Demand follows changes. Cities reshape themselves around new patterns of behaviour.

Systems collapse at an urban scale

But history has some cautionary lessons for us, too. The collapse of cities whose economy was based on heavy infrastructure was a common feature of western countries through the tail end of the 20th century. Many cities couldn’t adapt in time, and entered a period of decay that lasted decades. Urban usage pattern shifts can happen in years, not decades now. And that pace is accelerating.

We’re in the midst of another massive period of urban reconceptualisation. As we’ve been noting for some years now, the pandemic changed work patterns for the foreseeable future. Remote and hybrid work is provably successful, and so the pressure to get staff back into the office has been largely unsuccessful.

Now, the dynamics might be changing again. As the energy crisis grips many established economies, many households will find themselves doing some sums: is it cheaper to go into the office and leave my home unheated? The equation has changed again within a very small number of years.
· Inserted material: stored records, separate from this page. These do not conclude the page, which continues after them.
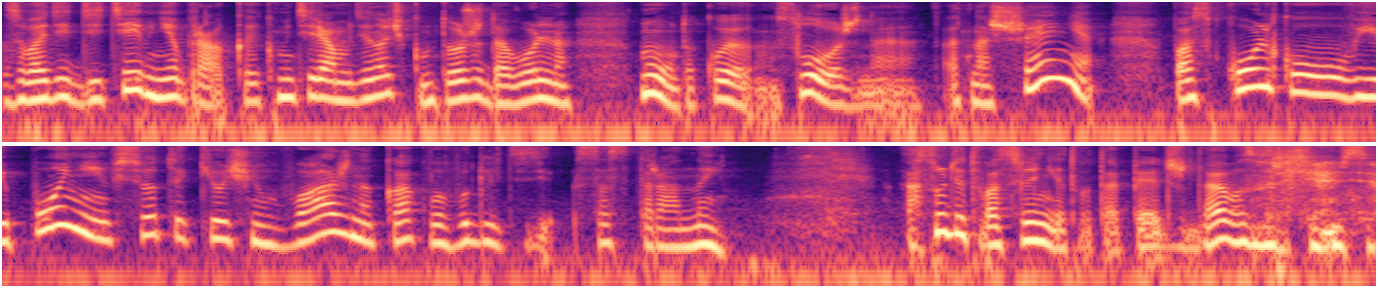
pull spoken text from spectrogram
заводить детей вне брака. И к матерям-одиночкам тоже довольно, ну, такое сложное отношение, поскольку в Японии все-таки очень важно, как вы выглядите со стороны осудят вас или нет. Вот опять же, да, возвращаемся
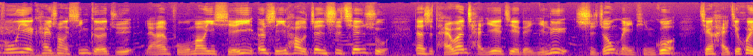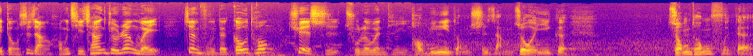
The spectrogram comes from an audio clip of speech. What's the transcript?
服务业开创新格局，两岸服务贸易协议二十一号正式签署，但是台湾产业界的疑虑始终没停过。前海基会董事长洪其昌就认为，政府的沟通确实出了问题。郝明义董事长作为一个总统府的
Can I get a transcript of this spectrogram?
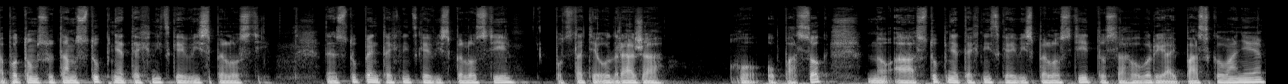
a potom sú tam stupne technickej vyspelosti. Ten stupeň technickej vyspelosti v podstate odráža ho opasok. No a stupne technickej vyspelosti, to sa hovorí aj paskovanie.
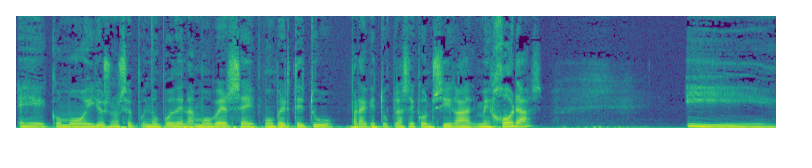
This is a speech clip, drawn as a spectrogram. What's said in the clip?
eh, como ellos no se no pueden moverse, moverte tú para que tu clase consiga mejoras y,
Urban systems need to adapt faster than they traditionally have.

Tracking urban systems changes

How do urban authorities make those choices? Data.

NEXT21 and 22 speaker Francesca Bria has been both working and campaigning for better and more open data for years now. As she told Domus:
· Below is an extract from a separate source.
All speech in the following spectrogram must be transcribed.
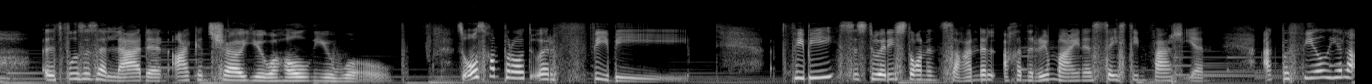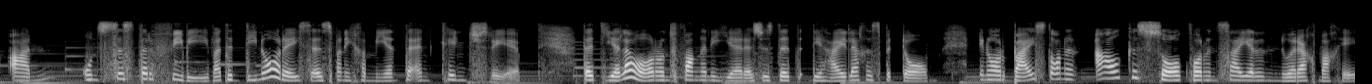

Data are clearly a new urban infrastructure, like water, electricity, public transport and so on. Data are crucial for better decision-making, for the improvement of public services and the evaluation of the policies we carry out. As for the Barcelona case, data become a common that cities can use to tackle environmental and social issues, preserving at the same time citizens’ privacy, security and fundamental rights.

Bria is currently working as programme director of The New Hanse, which is exploring future data governance models of Hamburg, intending to roll these models out across Germany — and the rest of Europe.

Better data, better cities

In the short term, these better data flows will allow all levels of the urban system to make better decisions. That applies to governmental planners, property developers, landlords and even residents. Understanding how people’s use of the urban infrastructure is changing over time allows them to react with more agility than in the past.

The long term, though, requires even greater thought. The problem with cities is that they can be terribly inflexible — physically, at least. If you started constructing new buildings as soon as the shift to hybrid working became clear, they’d just be approaching readiness now — as the equation changes again. If working patterns are going to shift as quickly as we’ve seen recently, then we need to build buildings for adaptability, not for a specific purpose.

Towards a resilient urbanism

And again, history can be a guide here. For example, in the UK at least, the legacy of our Victorian industrial boom has proved surprisingly resilient. The big empty brick shells of industrial warehouses and factories have often proved ideal for converting into flexible office space, or upmarket urban apartments. This needs to be our construction model. There’s huge embodied energy in the construction process, so building things in a way that makes them reusable over time makes perfect sense.

How do we know what forms will deliver that sort of flexibility? Again, the answer is data. We must understand how buildings are used and reused over time. How their functional nature shifts with people’s need for infrastructure is crucial information. As Bria intimated above, we require better, more accessible data as a public good, not just locked up in the stables of architects, developers and letting agents.

If we’re going to hug the urban system, we will need to learn to love city data.